The IDENTITY columns, or 'auto number' columns as some people call them, are auto incrementing columns provided by SQL Server. There can only be one IDENTITY column per table. You just have to provide a base value, and an increment value, and SQL Server will take care of incrementing this column automatically. Some people like these, and some don't, but the truth is, IDENTITY columns are gaining popularity, and many production systems, including critical ones are using IDENTITY columns these days. So, it is important to keep an eye on these columns, to make sure they are not reaching the limit of their base data type. For example, if you created an IDENTITY column of smallint datatype, its values can go upto 32767. If you try to insert anymore rows, you will get the following error:
Server: Msg 8115, Level 16, State 1, Line 1
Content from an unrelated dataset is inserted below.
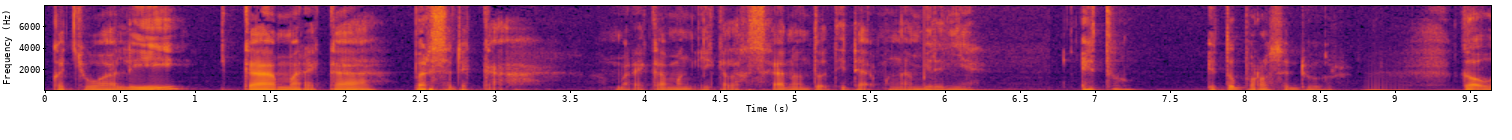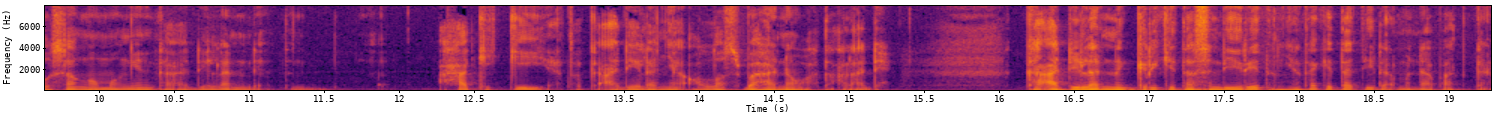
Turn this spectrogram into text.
kecuali jika mereka bersedekah. Mereka mengikhlaskan untuk tidak mengambilnya. Itu itu prosedur. Gak usah ngomongin keadilan hakiki atau keadilannya Allah Subhanahu wa taala deh. Keadilan negeri kita sendiri ternyata kita tidak mendapatkan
Arithmetic overflow error converting IDENTITY to data type smallint.
Arithmetic overflow occurred.
If this table happens to be a part of a critical production system, then you are in trouble. You will have to do something about it to resolve it. If the data from this table can be deleted, then delete the data using TRUNCATE TABLE command. TRUNCATE TABLE resets the IDENTITY column to its base value. The DELETE command doesn't do this. But then, if this table is referenced by a foreign key, then TRUNCATE TABLE is not allowed on this table. Your other option is to run DBCC CHECKIDENT on your table with RESEED option.
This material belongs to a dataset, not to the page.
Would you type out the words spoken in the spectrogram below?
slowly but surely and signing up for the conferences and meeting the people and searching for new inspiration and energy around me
An IDENTITY column of tinyint datatype can go upto 255, smallint can go upto 32767, int can go upto 2147483647 and bigint can go upto 9223372036854775807.
You can proactively monitor these IDENTITY columns, to avoid getting into such problems. If you can see in advance, that an IDENTITY column is reaching its limit, then you could do something about it, before it reaches the limit. The other day, one of my friends was trying to automate a process that checks all the IDENTITY columns in a database and reports on how far away those columns are from the limit. He was using a cursor to go through all the tables in the database, and running a "SELECT MAX(IdentityCol) FROM TableName" on all the tables that have an IDENTITY column. It would take ages to run on a database with many big tables. It can be simplified into one simple query using IDENT_CURRENT function. That's what I did, and thought it will be useful for other DBAs as well. So, here I am writing about it.
There are three different versions of this procedure. First one is for SQL Server 2005. The second and third versions work in SQL Server 2000. You will have to create this procedure in the database of your interest. And run it as shown below:
This procedure below, displays information about all IDENTITY columns in the database, and shows you the percentage of IDENTITY values already used. If you are seeing any IDENTITY columns that have used up 80% or more values, then you need to start thinking about it. You could customise this procedure to automatically email you or log an error if there are any IDENTITY columns that are nearing the limit. You could also schedule this procedure as an SQL Agent job, so that it checks these columns regularly. Any new IDENTITY columns added to the database will automatically get picked up by this query.
A quick note about 64 bit SQL Server. Even though SQL Server 64 bit editions can access a lot more memory inherently, than the 32 bit systems could - the IDENTITY columns are still limited to the limits imposed by the base datatypes. I'm writing this because, someone recently asked me if int data type can store a higher number in 64 bit server, compared to a 32 bit server.
You could read the original article from the following link: http://vyaskn.tripod.com/sql_server_check_identity_columns.htm